## WHAT IS NEEDED:
A verbatim copy of the records is required, with all pictures left out.

Start of RAW DATA

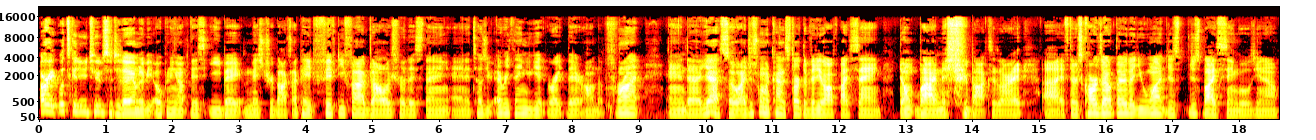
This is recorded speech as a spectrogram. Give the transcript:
Alright, what's good YouTube? So today I'm going to be opening up this eBay mystery box. I paid $55 for this thing and it tells you everything you get right there on the front. And uh, yeah, so I just want to kind of start the video off by saying don't buy mystery boxes, alright? Uh, if there's cards out there that you want, just, just buy singles, you know?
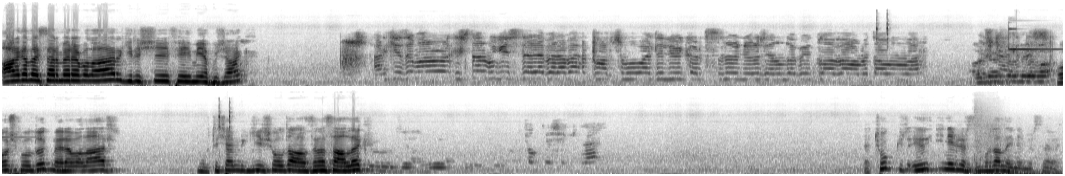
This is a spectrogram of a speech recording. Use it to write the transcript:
Arkadaşlar merhabalar. Girişi Fehmi yapacak. Herkese merhaba arkadaşlar. Bugün sizlerle beraber PUBG Mobile Delivery haritasını oynuyoruz. Yanımda Beytullah ve Ahmet abim var. Hoş Arkadaşlar geldiniz. merhaba. Hoş bulduk. Merhabalar. Muhteşem bir giriş oldu. Ağzına sağlık. Çok teşekkürler. Ya çok güzel. inebilirsin. Buradan da inebilirsin. Evet.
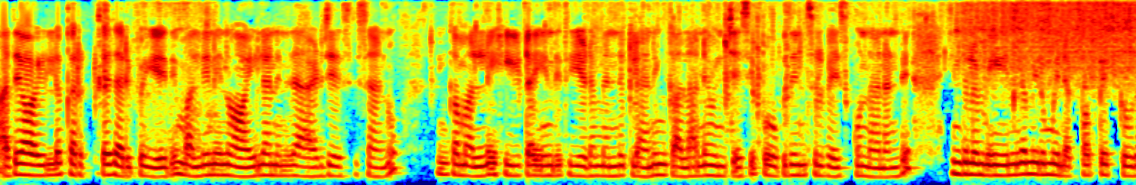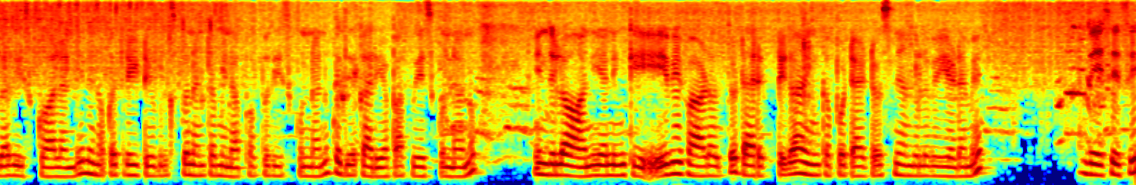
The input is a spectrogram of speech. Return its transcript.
అదే ఆయిల్లో కరెక్ట్గా సరిపోయేది. మళ్ళీ నేను ఆయిల్ అనేది యాడ్ చేసేసాను. ఇంకా మళ్ళీ హీట్ అయ్యింది తీయడం ఎందుకు అని ఇంకా అలానే ఉంచేసి పోపు దినుసులు వేసుకున్నానండి. ఇందులో మెయిన్గా మీరు మినప్పప్పు ఎక్కువగా తీసుకోవాలండి. నేను ఒక త్రీ టేబుల్ స్పూన్ అంత మినప్పప్పు తీసుకున్నాను. కొద్దిగా కరివేపాకు వేసుకున్నాను. ఇందులో ఆనియన్ ఇంక ఏవి వాడొద్దు. డైరెక్ట్గా ఇంకా పొటాటోస్ని అందులో వేయడమే. వేసేసి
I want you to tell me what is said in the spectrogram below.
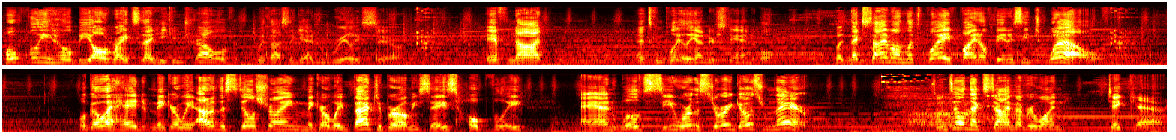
hopefully he'll be alright so that he can travel with us again really soon. If not, that's completely understandable. But next time on Let's Play Final Fantasy XII, we'll go ahead, make our way out of the Stilshrine, make our way back to Bur-Omisace, hopefully, and we'll see where the story goes from there. So until next time, everyone, take care.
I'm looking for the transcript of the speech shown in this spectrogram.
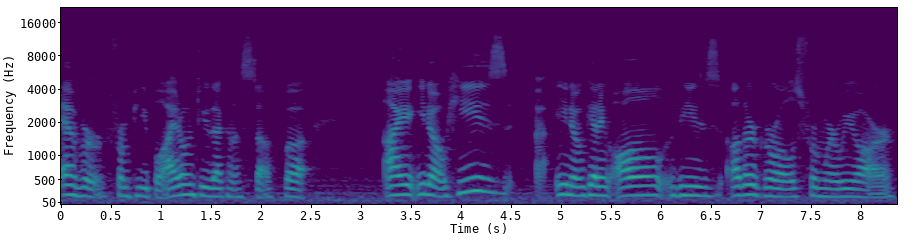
ever from people. I don't do that kind of stuff. But I, you know, he's, you know, getting all these other girls from where we are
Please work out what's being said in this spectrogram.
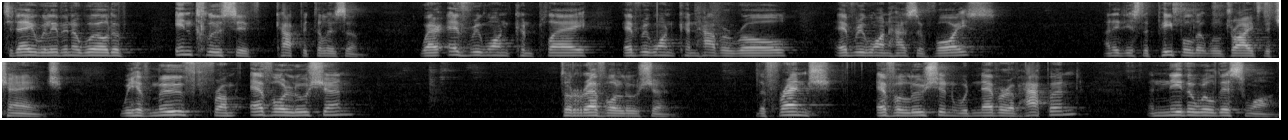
Today we live in a world of inclusive capitalism where everyone can play, everyone can have a role, everyone has a voice, and it is the people that will drive the change. We have moved from evolution to revolution. The French evolution would never have happened, and neither will this one.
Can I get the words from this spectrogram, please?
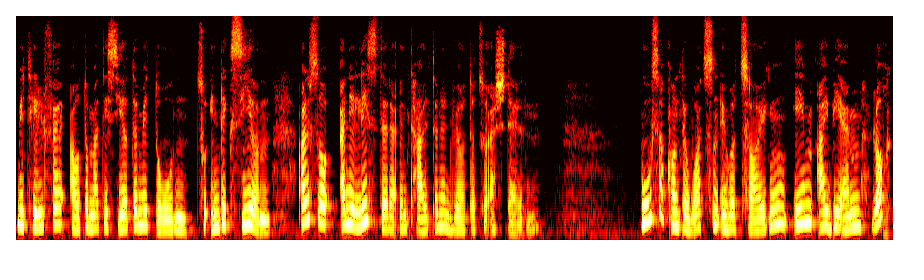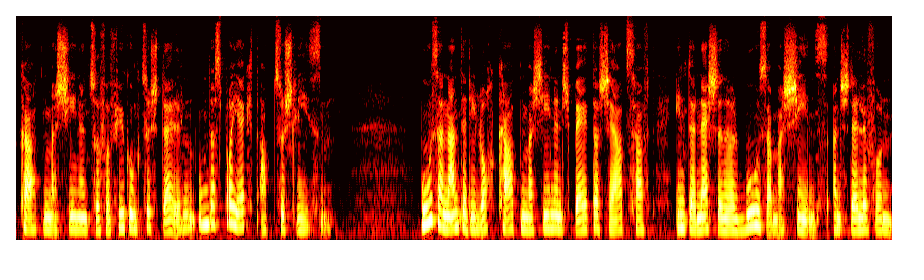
mit Hilfe automatisierter Methoden zu indexieren, also eine Liste der enthaltenen Wörter zu erstellen. Buser konnte Watson überzeugen, ihm IBM Lochkartenmaschinen zur Verfügung zu stellen, um das Projekt abzuschließen. Buser nannte die Lochkartenmaschinen später scherzhaft International Buser Machines anstelle von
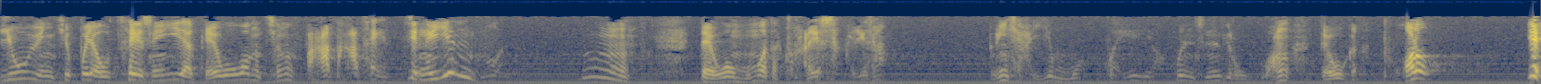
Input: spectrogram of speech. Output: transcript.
有运气，不要财神爷给我王清发大财，进银子。嗯，待我摸摸他穿的啥衣裳，蹲下一摸，乖呀，浑身溜光，待我给他脱了。耶，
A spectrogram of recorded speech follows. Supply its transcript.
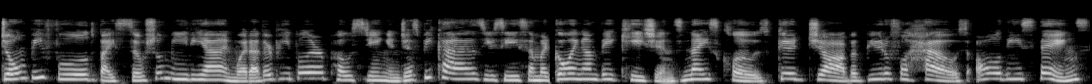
don't be fooled by social media and what other people are posting. And just because you see somebody going on vacations, nice clothes, good job, a beautiful house, all these things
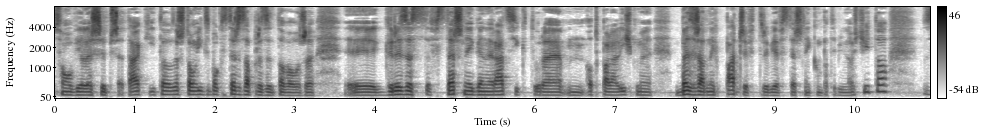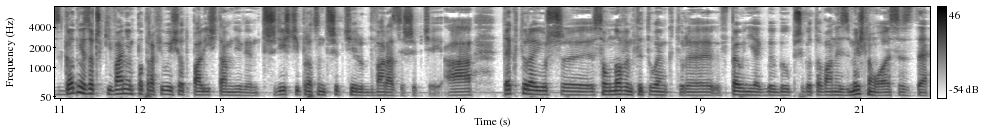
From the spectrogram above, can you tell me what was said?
są o wiele szybsze, tak? I to zresztą Xbox też zaprezentował, że y, gry ze wstecznej generacji, które mm, odpalaliśmy bez żadnych patchy w trybie wstecznej kompatybilności, to zgodnie z oczekiwaniem potrafiły się odpalić tam, nie wiem, 30% szybciej lub dwa razy szybciej, a te, które już y, są nowym tytułem, który w pełni jakby był przygotowany z myślą o SSD,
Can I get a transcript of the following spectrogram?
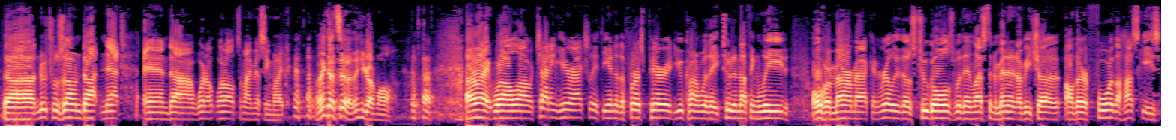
uh, NeutralZone.net, and uh, what, what else am I missing, Mike? I think that's it. I think you got them all. all right. Well, uh, we're chatting here actually at the end of the first period. UConn with a two to nothing lead over Merrimack, and really those two goals within less than a minute of each other for the Huskies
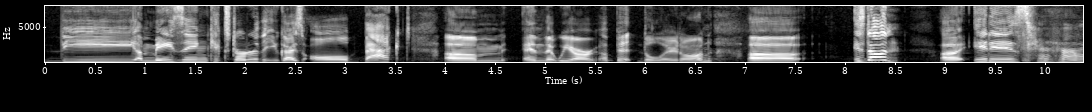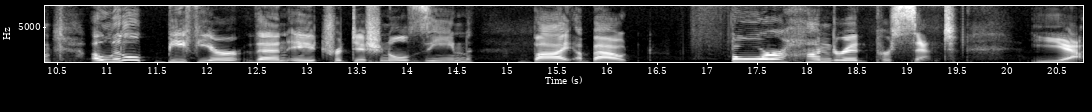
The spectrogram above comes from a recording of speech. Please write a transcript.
the amazing Kickstarter that you guys all backed um, and that we are a bit delayed on uh, is done. Uh, it is a little beefier than a traditional zine by about 400%. yeah.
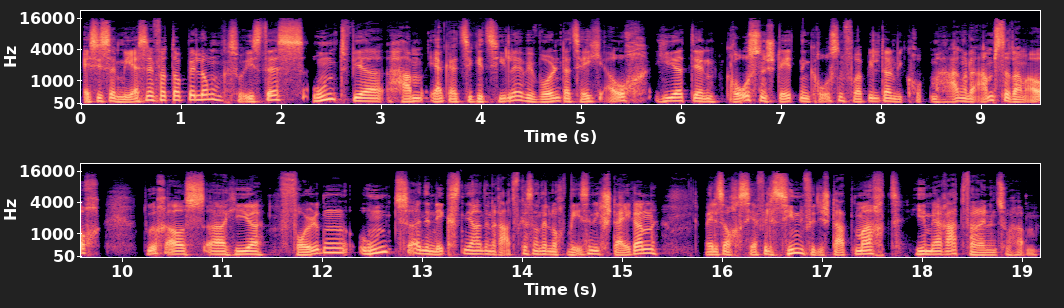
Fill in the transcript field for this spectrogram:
Es ist eine Verdoppelung, so ist es. Und wir haben ehrgeizige Ziele. Wir wollen tatsächlich auch hier den großen Städten, den großen Vorbildern wie Kopenhagen oder Amsterdam auch durchaus äh, hier folgen und in den nächsten Jahren den Radverkehrsanteil noch wesentlich steigern, weil es auch sehr viel Sinn für die Stadt macht, hier mehr Radfahrerinnen zu haben.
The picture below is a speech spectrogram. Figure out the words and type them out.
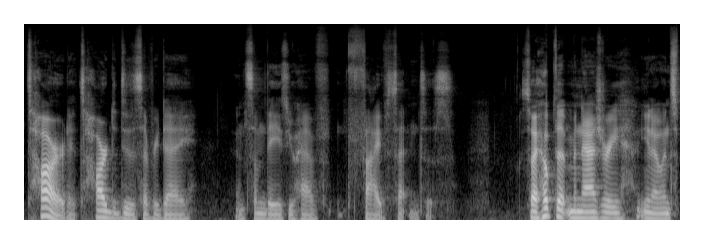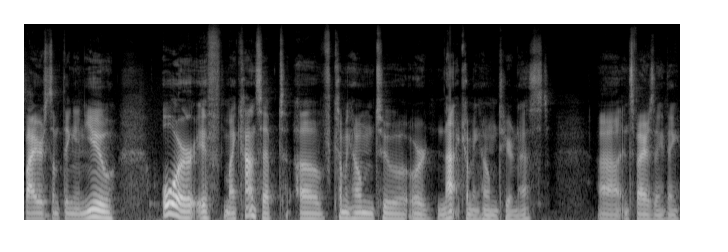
It's hard. It's hard to do this every day. And some days you have five sentences. So I hope that Menagerie, you know, inspires something in you or if my concept of coming home to or not coming home to your nest uh, inspires anything.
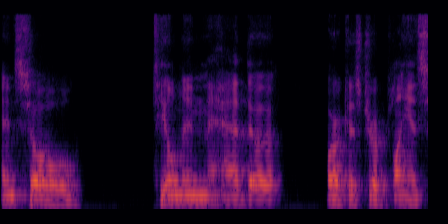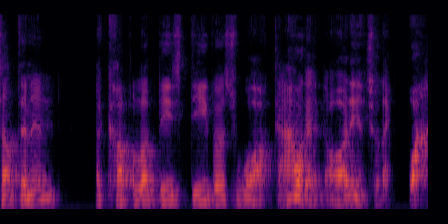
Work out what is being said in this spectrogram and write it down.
And so Thielemann had the orchestra playing something and a couple of these divas walked out and the audience were like wow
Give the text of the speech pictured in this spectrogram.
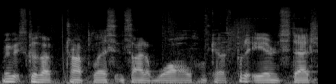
Maybe it's because I'm trying to place it inside a wall. Okay, let's put it here instead.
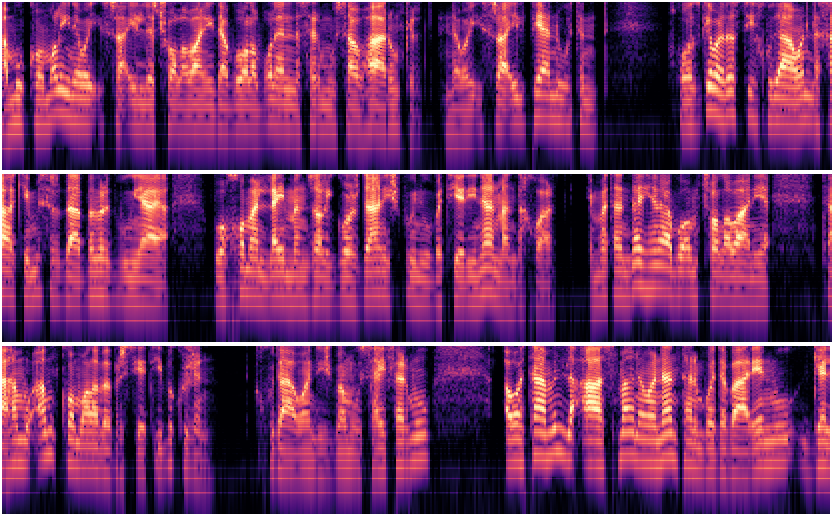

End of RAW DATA

## WRITTEN SOLUTION:
This is recorded speech as a spectrogram. Give the transcript:
Alright, what's good YouTube? So today I'm going to be opening up this eBay mystery box. I paid $55 for this thing and it tells you everything you get right there on the front. And uh, yeah, so I just want to kind of start the video off by saying don't buy mystery boxes, alright? Uh, if there's cards out there that you want, just, just buy singles, you know?
This is a spectrogram of a speech recording. Use it to write the transcript:
Arkadaşlar merhabalar. Girişi Fehmi yapacak. Herkese merhaba arkadaşlar. Bugün sizlerle beraber PUBG Mobile Delivery haritasını oynuyoruz. Yanımda Beytullah ve Ahmet abim var. Hoş Arkadaşlar geldiniz. merhaba. Hoş bulduk. Merhabalar. Muhteşem bir giriş oldu. Ağzına sağlık. Çok teşekkürler. Ya çok güzel. inebilirsin. Buradan da inebilirsin. Evet.
The input is a spectrogram of speech. Return its transcript.
అదే ఆయిల్లో కరెక్ట్గా సరిపోయేది. మళ్ళీ నేను ఆయిల్ అనేది యాడ్ చేసేసాను. ఇంకా మళ్ళీ హీట్ అయ్యింది తీయడం ఎందుకు అని ఇంకా అలానే ఉంచేసి పోపు దినుసులు వేసుకున్నానండి. ఇందులో మెయిన్గా మీరు మినప్పప్పు ఎక్కువగా తీసుకోవాలండి. నేను ఒక త్రీ టేబుల్ స్పూన్ అంత మినప్పప్పు తీసుకున్నాను. కొద్దిగా కరివేపాకు వేసుకున్నాను. ఇందులో ఆనియన్ ఇంక ఏవి వాడొద్దు. డైరెక్ట్గా ఇంకా పొటాటోస్ని అందులో వేయడమే. వేసేసి
I want you to tell me what is said in the spectrogram below.
hopefully he'll be alright so that he can travel with us again really soon. If not, that's completely understandable. But next time on Let's Play Final Fantasy XII, we'll go ahead, make our way out of the Stilshrine, make our way back to Bur-Omisace, hopefully, and we'll see where the story goes from there. So until next time, everyone, take care.
I'm looking for the transcript of the speech shown in this spectrogram.
ever from people. I don't do that kind of stuff. But I, you know, he's, you know, getting all these other girls from where we are
Please work out what's being said in this spectrogram.
Today we live in a world of inclusive capitalism where everyone can play, everyone can have a role, everyone has a voice, and it is the people that will drive the change. We have moved from evolution to revolution. The French evolution would never have happened, and neither will this one.
Can I get the words from this spectrogram, please?
mit Hilfe automatisierter Methoden zu indexieren, also eine Liste der enthaltenen Wörter zu erstellen. Buser konnte Watson überzeugen, ihm IBM Lochkartenmaschinen zur Verfügung zu stellen, um das Projekt abzuschließen. Buser nannte die Lochkartenmaschinen später scherzhaft International Buser Machines anstelle von
Input: spectrogram of speech. Output: transcript.
有运气，不要财神爷给我王清发大财，进银子。嗯，待我摸摸他穿的啥衣裳，蹲下一摸，乖呀，浑身溜光，待我给他脱了。耶，
A spectrogram of recorded speech follows. Supply its transcript.
don't be fooled by social media and what other people are posting. And just because you see somebody going on vacations, nice clothes, good job, a beautiful house, all these things
From the spectrogram above, can you tell me what was said?
są o wiele szybsze, tak? I to zresztą Xbox też zaprezentował, że y, gry ze wstecznej generacji, które mm, odpalaliśmy bez żadnych patchy w trybie wstecznej kompatybilności, to zgodnie z oczekiwaniem potrafiły się odpalić tam, nie wiem, 30% szybciej lub dwa razy szybciej, a te, które już y, są nowym tytułem, który w pełni jakby był przygotowany z myślą o SSD,
Can I get a transcript of the following spectrogram?
uh, NeutralZone.net, and uh, what, what else am I missing, Mike? I think that's it. I think you got them all. all right. Well, uh, we're chatting here actually at the end of the first period. UConn with a two to nothing lead over Merrimack, and really those two goals within less than a minute of each other for the Huskies
The spectrogram above comes from a recording of speech. Please write a transcript.
the amazing Kickstarter that you guys all backed um, and that we are a bit delayed on uh, is done. Uh, it is a little beefier than a traditional zine by about 400%. yeah.
Fill in the transcript field for this spectrogram:
Es ist eine Verdoppelung, so ist es. Und wir haben ehrgeizige Ziele. Wir wollen tatsächlich auch hier den großen Städten, den großen Vorbildern wie Kopenhagen oder Amsterdam auch durchaus äh, hier folgen und in den nächsten Jahren den Radverkehrsanteil noch wesentlich steigern, weil es auch sehr viel Sinn für die Stadt macht, hier mehr Radfahrerinnen zu haben.
The picture below is a speech spectrogram. Figure out the words and type them out.
It's hard. It's hard to do this every day. And some days you have five sentences. So I hope that Menagerie, you know, inspires something in you or if my concept of coming home to or not coming home to your nest uh, inspires anything.
Work out what is being said in this spectrogram and write it down.
And so Thielemann had the orchestra playing something and a couple of these divas walked out and the audience were like wow
Give the text of the speech pictured in this spectrogram.
Maybe it's because I'm trying to place it inside a wall. Okay, let's put it here instead.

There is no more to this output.